Home | About JCVJS | Editorial board | Ahead of print | Current Issue | Archives | Instructions | Subscribe | Advertise | Contact us |   Login 
Journal of Craniovertebral Junction and Spine
Search Articles   
Advanced search   
Year : 2019  |  Volume : 10  |  Issue : 4  |  Page : 216-223

Surgical, clinical, and radiological outcomes of occipitocervical fusion using the plate–screw–rod system with allograft in craniocervical instability

Bombay Hospital and Research Centre, Mumbai, Maharashtra, India

Correspondence Address:
Dr. Sanyam Jain
Bombay Hospital and Research Centre, 128, 1st Floor, MRC Building, Marine Lines, Mumbai - 400 020, Maharashtra
Login to access the Email id

Source of Support: None, Conflict of Interest: None

DOI: 10.4103/jcvjs.JCVJS_87_19

Rights and Permissions

Objective: We evaluated surgical, clinical, and radiological outcomes of posterior occipitocervical fusion (OCF) using plate–rod–screw construct supplemented with allograft in cases of occipitocervical instability. Study Design: This was a retrospective analysis of prospective collected data. Methods: Data of 52 patients who underwent posterior OCF using plate–screw–rod construct supplemented with allograft at a single institute from 2009 to 2014 were analyzed. Demographics, clinical parameters (Visual Analog Score [VAS], ODI, and mJOA score), functional status (McCormick scale), radiological parameters – mean atlantodens interval, posterior occipitocervical angle, occipitocervical 2 angle, and surgical parameters (operative time, blood loss, hospital stay, and fusion) with complications were evaluated. Results: The mean age of the patients was 54.56 ± 16.21 years with male: female was 28:24. The mean operative time was 142.2 min (90–185 min) and mean blood loss was 250.8 ml. The mean duration of hospital stay was 6.7 days and mean follow-up period was 65.17 ± 5.39 months. There was significant improvement in clinical parameters (modified JOA score, VAS, and Oswestry Disability Index values) postoperatively. Forty patients showed recovery in neurological status at least in Grade 1 in McCormick scale with no neurological deterioration in any patient. Furthermore, radiological parameters at cervicomedullary junction got into acceptable range. Implant-related complications noted in 1 patient and 1 patient had vertebral artery injury. We had dural tear in 3 patients and infection in 2 patients. Fusion was achieved in 46 cases with mean time for fusion was 11.039 months. Conclusion: Patients with occipitocervical instability can successfully undergo posterior OCF using plate–screw–rod construct supplemented with allograft with high fusion rate, good clinical and functional outcomes, and low complication rate.

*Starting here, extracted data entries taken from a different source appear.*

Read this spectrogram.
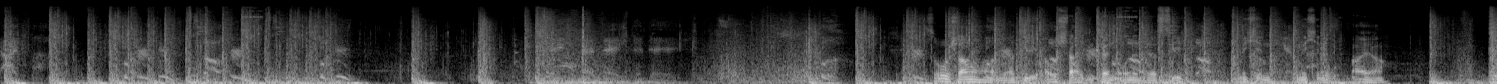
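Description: Heavy punches and kicks land with dull thuds.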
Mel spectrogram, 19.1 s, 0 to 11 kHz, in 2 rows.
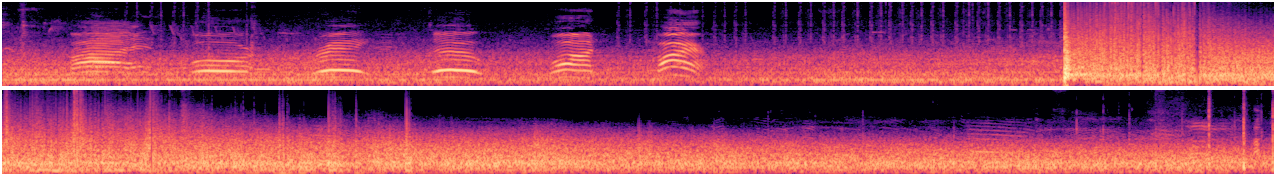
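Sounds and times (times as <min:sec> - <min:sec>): long rolling rumble: 0:00.0 - 0:19.0
explosive cracks: 0:04.6 - 0:19.0
explosion blast: 0:07.9 - 0:18.8.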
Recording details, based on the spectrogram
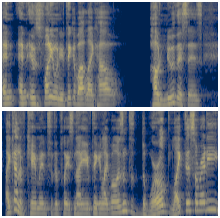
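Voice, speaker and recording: A man with an American accent and an ordinary speaking voice talks at a moderate pace in a fairly high pitch with lively intonation, recorded very cleanly against a silent background. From United States. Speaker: podcast co-host. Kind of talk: casual chat.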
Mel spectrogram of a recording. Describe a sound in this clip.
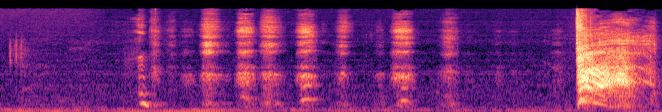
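A woman speaks urgently close by.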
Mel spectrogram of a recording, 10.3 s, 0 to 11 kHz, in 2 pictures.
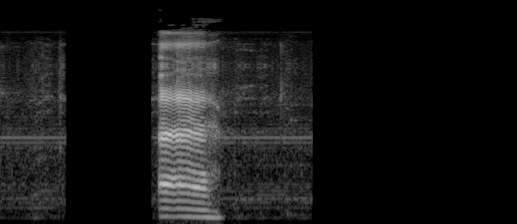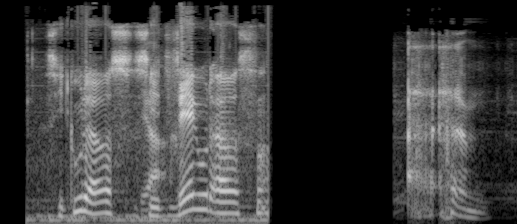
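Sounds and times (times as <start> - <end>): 
speech: 1.6 - 2.3, 5.8 - 7.9, 9.7 - 10.1
loud rough throat clearing: 9.2 - 10.1.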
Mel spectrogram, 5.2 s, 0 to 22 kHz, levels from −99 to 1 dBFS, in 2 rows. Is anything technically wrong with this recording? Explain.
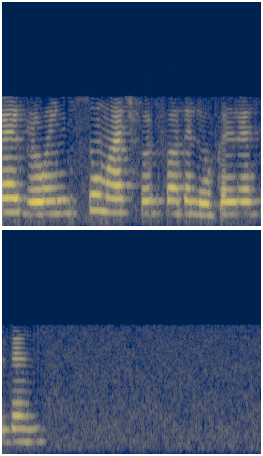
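Yes. Throughout the clip the iLBC codec limits the speech to below 4 kHz and makes it slightly rough and synthetic, which fits its 13.33 kbps mode with 30 ms frames.

From 0.69 to 0.72 s, lost iLBC frames cause a gap of about 30 ms. The decoder repeats the last pitch cycle mixed with noise, so the gap sounds like a brief buzzy held vowel. The speech recovers immediately afterward.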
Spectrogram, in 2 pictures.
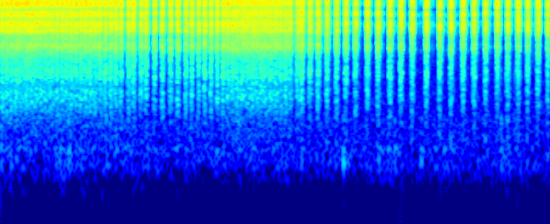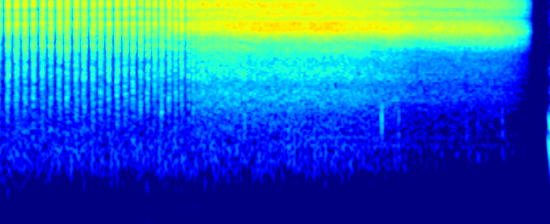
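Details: Pacific gopher snake, Pituophis catenifer catenifer, in a defensive stance mimicking a rattlesnake to scare off an intruder; rapid dry rattling pulses run for several seconds, then give way to a loud, steady, breathy hiss.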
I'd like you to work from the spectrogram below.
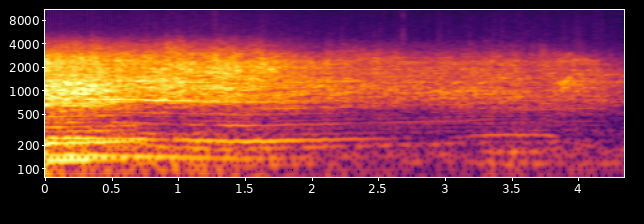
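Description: A 409 cubic inch Chevy Super Stock roars off against a Ford at the 1961 NHRA Winternationals drag races, loud sustained engine howl fading slowly as the cars pull away, no voices.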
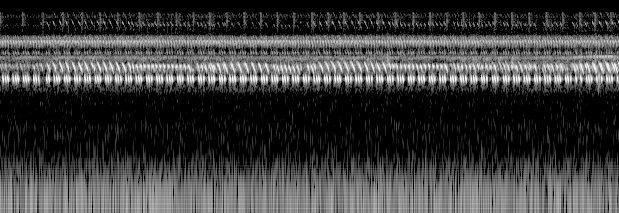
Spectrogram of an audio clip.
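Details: High, shimmering trills from insects in a buckwheat field in Ora-dong, Jeju City, South Korea, steady and unbroken, with quick regular pulses running through and an insistent piercing tone above.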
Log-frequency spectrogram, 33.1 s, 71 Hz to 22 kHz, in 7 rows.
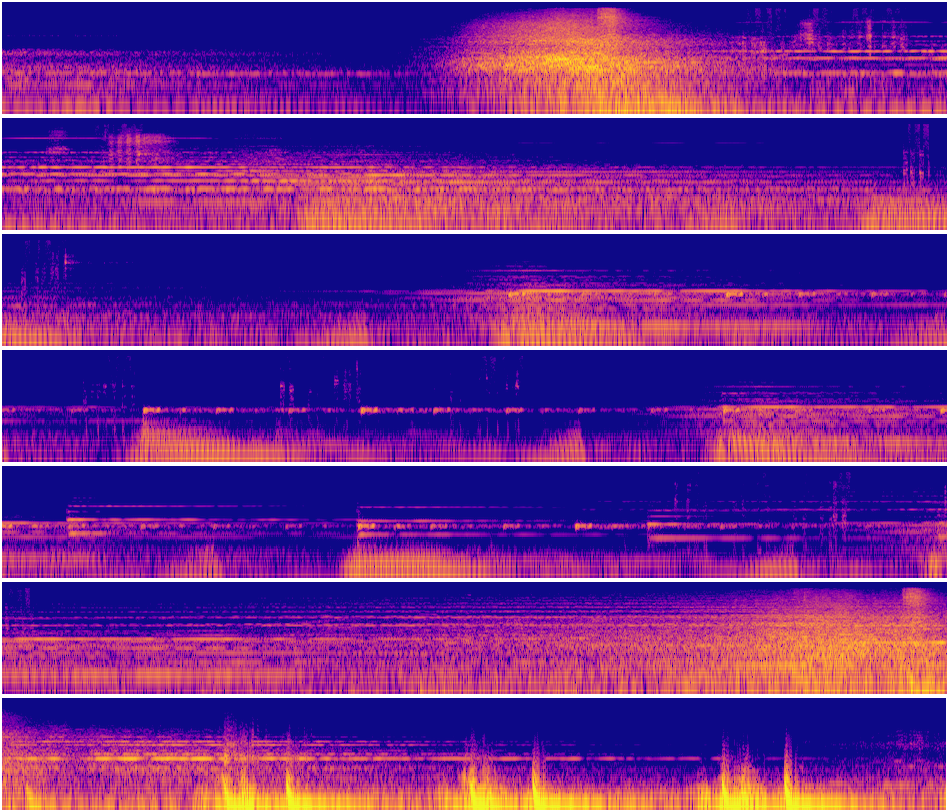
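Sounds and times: low drone: 0.0s - 14.5s
heartbeat thumps: 29.4s - 32.8s.

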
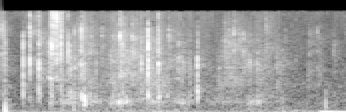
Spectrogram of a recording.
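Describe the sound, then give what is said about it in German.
Crisp crunching of someone chewing popcorn from America, a rapid run of irregular crackly bites and crinkles with no talking. “Ja, ich weiß, du kaust noch und du wirst wahrscheinlich auch bis zum Ende der Folge kauen.”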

Print this article     Email this article
 Next article
 Previous article
 Table of Contents

 Similar in PUBMED
   Search Pubmed for
   Search in Google Scholar for
 Related articles
 Citation Manager
 Access Statistics
 Reader Comments
 Email Alert *
 Add to My List *
 * Requires registration (Free)

 Article Access Statistics
    PDF Downloaded37    
    Comments [Add]    
    Cited by others 1    

Recommend this journal